When we get to the end of the line and are running out of time, the government is trying to get its legislative agenda through and has adopted measures with respect to arranging the time of the House to ensure the legislative agenda is adopted. The government has various tools at its disposal.
Hon. members opposite could get up and quote chapter and verse on the evils of time allocation and probably on the evils of closure. As a member of the opposition I opposed those applications in years past. However I can say to hon. members opposite that they do not know how lucky they are that they have a Liberal government on this side of the House that is so beneficent and so careful in its use of these tools.
I see the hon. member for Beaver River. She was here. None of her colleagues was but she was. She knows that the former government used closure and time allocation right, left and centre with what can only be described as gay abandon. I should also say that it was used by the previous government unilaterally with no co-operation from anybody.

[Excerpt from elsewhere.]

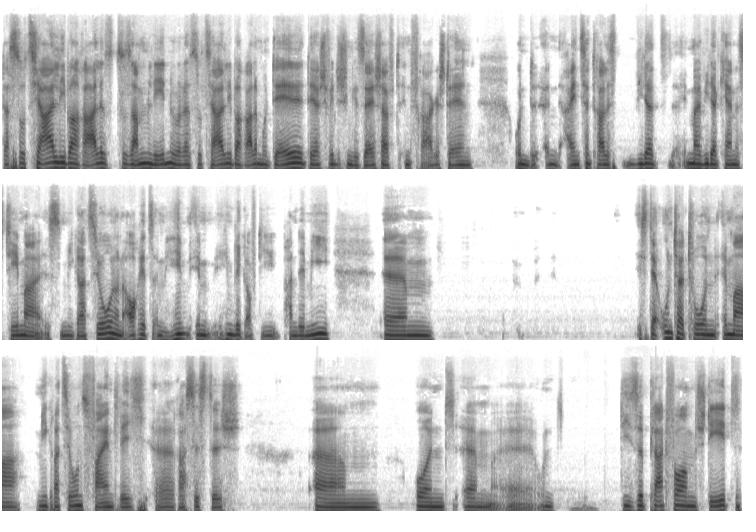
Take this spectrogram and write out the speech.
das sozialliberale Zusammenleben oder das sozialliberale Modell der schwedischen Gesellschaft in Frage stellen. Und ein zentrales, wieder, immer wiederkehrendes Thema ist Migration und auch jetzt im, Hin, im Hinblick auf die Pandemie ähm, ist der Unterton immer migrationsfeindlich, äh, rassistisch ähm, und ähm, äh, und diese Plattform steht,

This government used closure today for the first time and with reluctance only because members opposite would not make any arrangement to dispatch this business expeditiously. It is quite reasonable to apply it. Look at the difficulty they are having filling the time with speakers tonight.

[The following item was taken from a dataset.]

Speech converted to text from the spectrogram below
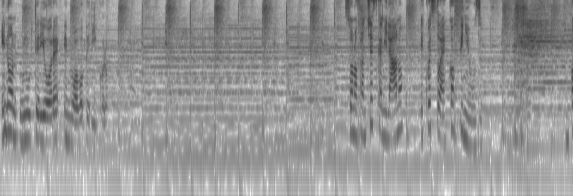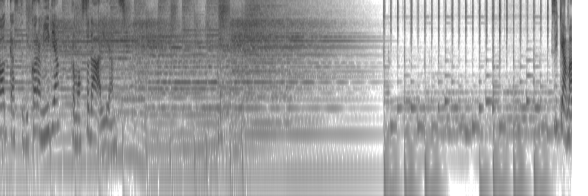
e non un ulteriore e nuovo pericolo. Sono Francesca Milano e questo è Coffee News un podcast di Cora Media promosso da Allianz. Si chiama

With respect to time allocation we have used it in almost every case with full co-operation of the opposition. In other words we have not used it unilaterally. We have done it with co-operation from opposition members. They know organizing the time of the House is important to the orderly conduct of business. They know we have an interest in seeing that bills are passed in a timely way, and that when debate has come to a logical end and it has gone on for too long it is time to bring it to an end and to reach a decision in the House.
I spoke on this issue last week when the time allocation motions were moved and carried in the House with a substantial majority of the members. Only the Reformers and a handful of Independents were voting the time allocation process adopted in the House. The time allocations we allocated on the bills were reasonable. On this one we could not get agreement but closure was a simple, short way to dispatch this item of business.
Hon. members opposite know in their heart of hearts that they want the bill passed. They want the Senate to back off on these amendments and get on with life. They prefer to get the amendments in but they know if we agreed to their amendments tonight they would be standing here screeching at the Senate to pass the bill tomorrow.
The hon. member for Calgary wags his head but he knows perfectly well that is the case. He would not be supporting the amendment otherwise. He wants these amendments if he can get them.
I remind hon. members opposite-and I thank the hon. member for Glengarry-Prescott-Russell for this point-that we have even had support from members of the Reform Party on time allocation when there were bills they wanted passed.
We have not used time allocation unilaterally very often. In fact it has been extremely rarely. The hon. member for Kindersley-Lloydminster keeps a little list and marks it down every day it is used. It is not a long list but he has it there. I invite him to count how many times it was used unilaterally. In almost
every case it was done with the co-operation of one or the other of the opposition parties.